Considering both data set, some of the properties demonstrated are similar. One of the characteristics of the data that is the same for F1 and M1 is the mode. The mode refers to the value that is repeated many times in the data set. In this case, the mode is zero for each data set. Skewness is another property that relates to the two data sets. Data can be positively, negatively skewed, or skewed normally. Data that is positively skewed have scores concentrated to the left, and the tail tending to the left. Negatively skewed data have most of the data clustered to the right and the tail expanding to the right. In a normal distribution, scores gather to the center.

Similarly, if the median is bigger than the mean, the data set is said to be skewed to the left. Conversely, in case the median is smaller than the presented mean, such a data is right-skewed. From the data provided, it can be noted that the M1-mean is greater than the median, implying that that data set is skewed to the right. Additionally, the median for F1 is less than the mean denoting a right-skewed data. Besides, it can be established that the mean is larger than the median in both cases demonstrating further similarities.
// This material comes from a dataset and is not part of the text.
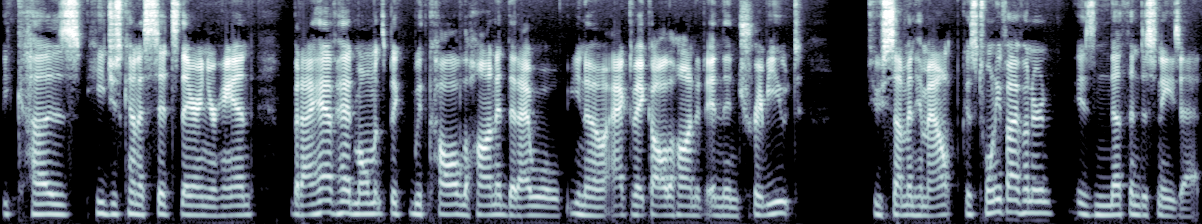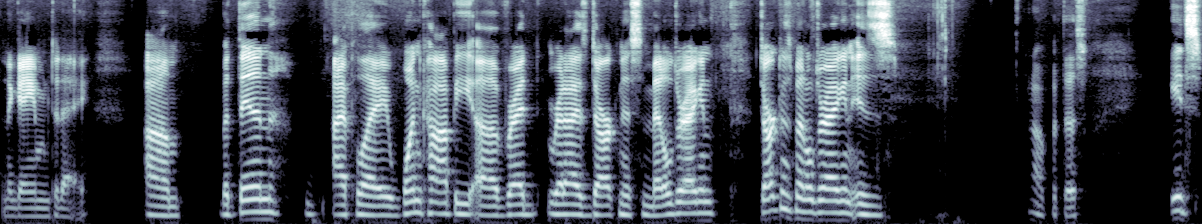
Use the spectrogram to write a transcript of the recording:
because he just kind of sits there in your hand. But I have had moments with Call of the Haunted that I will, you know, activate Call of the Haunted and then tribute to summon him out because 2500 is nothing to sneeze at in a game today. Um, but then I play one copy of Red Red Eyes Darkness Metal Dragon. Darkness Metal Dragon is how do I put this? It's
Q3: DifferencesThe data sets showcase some differences in some of their properties. Firstly, the distribution of the data is not the same as denoted by the shape of the histograms. M1 has outliers and, thus, not normally distributed. The presence of outliers in M1 signifies an abnormal distribution of data which requires investigation. On the other hand, F1 assumes a normal distribution highlighting the lack of abnormalities in the data. In terms of kurtosis (peakedness), M1 is perfect while F1 is not.

Q4: Consequences of a Significant Difference

The significant difference in properties exhibited by both data sets means that the causes of the difference require an investigation. In the case where there are outliers, there is a strong signal that there is a severe concern requiring further consideration. As such, such data requires re-evaluation on the cause of the significant existing gap, which might be an error or abnormalities during data measurement. Statistically, the M1 data set can be misleading if interpreted without finding out the causes of the difference such as the outlier.

Summary

Therefore, the analysis shows that the data set M1 has outliers as denoted by the diagram starting from 4000 bin meaning an error when recording data or presence of an abnormality in the data. The mode and skewness are the two similar properties in both data sets. The mode for each data set is zero, implying none of the data value appears more than once. The two data sets demonstrate negative skewness. The peakedness is dissimilar, whereby M1 shows a perfect kurtosis and F1 does not perfect.

References

Hawkins, D M. Identification of Outliers. Dordrecht: Springer Netherlands, 1980.

Appendix

Statistical Data and Presentations